The SLS AMG Black Series debuted in 2013 as a 2014MY car and was the horniest SLS yet. It might not have looked that different to the regular car but in fact it was heavily revised for track and tyre-frying duties with a wider track front and rear, wider bodywork, new wheels and carriers and 50 percent stiffer suspension, while its engine - the last hurrah of the normally aspirated big-inch Merc V8 - had a new higher rev limit of 8,000rpm and a new peak of 622hp (up 70hp) at 7,400rpm thanks to new valves, a new intake, bigger bearings and a new oil system.
The big story however was the Black's weight of 1,550kg, representing an eye-rubbing cut of 70kg. Replacing the stainless steel exhaust system with a titanium one accounted for 13kg of that. The same amount was saved by using a carbon fibre housing for the propshaft. Switching from a lead acid battery to a lithium-ion one trimmed another 8kg. The gearbox was carried lower and the gearchange was faster. Whereas normal SLSs had a mechanical limited slip diff the Black Series had an e-diff.
Racing seats replaced the standard perches, carbon ceramic brakes were standard, and there were new, posher dampers and a fixed rear wing. The bonnet was made of carbon fibre. Torque was slightly down to 468lb ft at 5,500rpm but the mix of light weight, heavy power and a slightly lower final drive ratio ensured electrifying performance.
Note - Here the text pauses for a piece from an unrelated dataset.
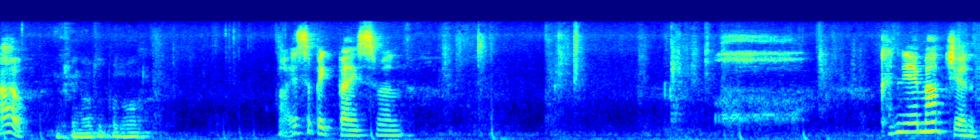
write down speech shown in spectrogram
Oh. That is a big basement. Can you imagine?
It was a specialist vehicle: 150 were built. If you'd been one of the fifteen who stumped up £230,000 for one of the UK right-hand drive cars and kept the miles low you'd be laughing all the way to the bank today, as our selection of used cars at the end of this piece will show.
The last SLS was the AMG GT Final Edition, available as either coupe or Roadster. Only 350 were made in total across both variants. They were mechanically identical to the SLS AMG GT, but carbon fibre was used for the black vented bonnet, splitter and Black Series fixed rear wing.